*EXERCISE AIM*: Go through the records and extract every line with the word "audio".

*Data records*:
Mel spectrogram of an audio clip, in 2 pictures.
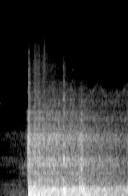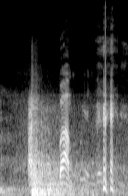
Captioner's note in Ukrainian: вибух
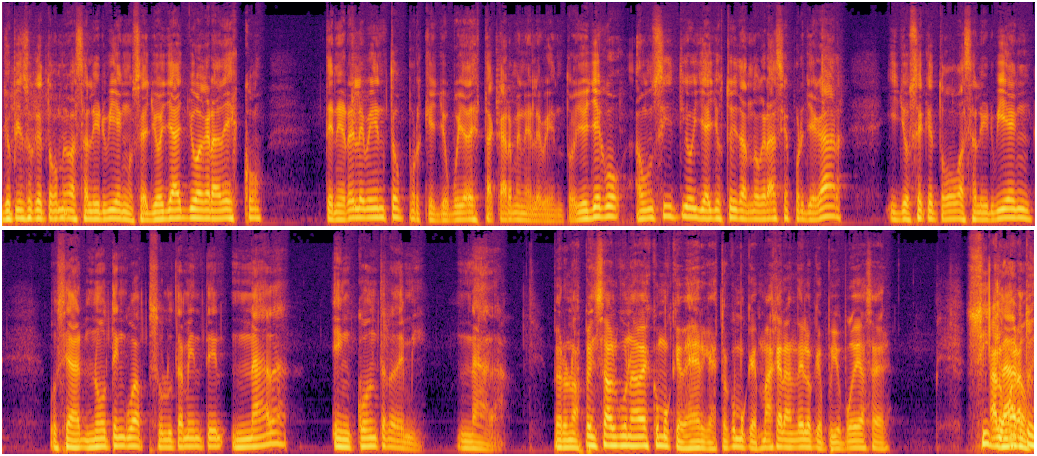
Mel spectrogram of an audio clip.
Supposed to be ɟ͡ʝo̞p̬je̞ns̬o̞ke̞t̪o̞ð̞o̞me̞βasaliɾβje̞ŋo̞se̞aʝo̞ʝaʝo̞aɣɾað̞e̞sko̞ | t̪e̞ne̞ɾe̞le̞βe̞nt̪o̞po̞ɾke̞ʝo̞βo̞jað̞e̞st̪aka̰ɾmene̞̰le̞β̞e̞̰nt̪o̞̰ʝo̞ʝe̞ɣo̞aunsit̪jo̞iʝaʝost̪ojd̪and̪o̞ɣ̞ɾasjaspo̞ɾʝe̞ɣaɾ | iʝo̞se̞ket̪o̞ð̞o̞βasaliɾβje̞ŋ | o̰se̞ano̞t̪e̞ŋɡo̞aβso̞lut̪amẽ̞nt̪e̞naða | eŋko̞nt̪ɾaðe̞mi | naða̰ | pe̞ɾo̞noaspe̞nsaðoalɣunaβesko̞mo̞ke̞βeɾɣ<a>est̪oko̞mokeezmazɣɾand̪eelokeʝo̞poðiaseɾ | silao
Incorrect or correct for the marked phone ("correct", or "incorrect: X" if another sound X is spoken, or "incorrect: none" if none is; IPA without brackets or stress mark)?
correct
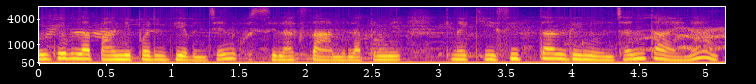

*ANSWER BOX*:
Mel spectrogram of an audio clip, in 2 pictures.
Mel spectrogram of an audio clip.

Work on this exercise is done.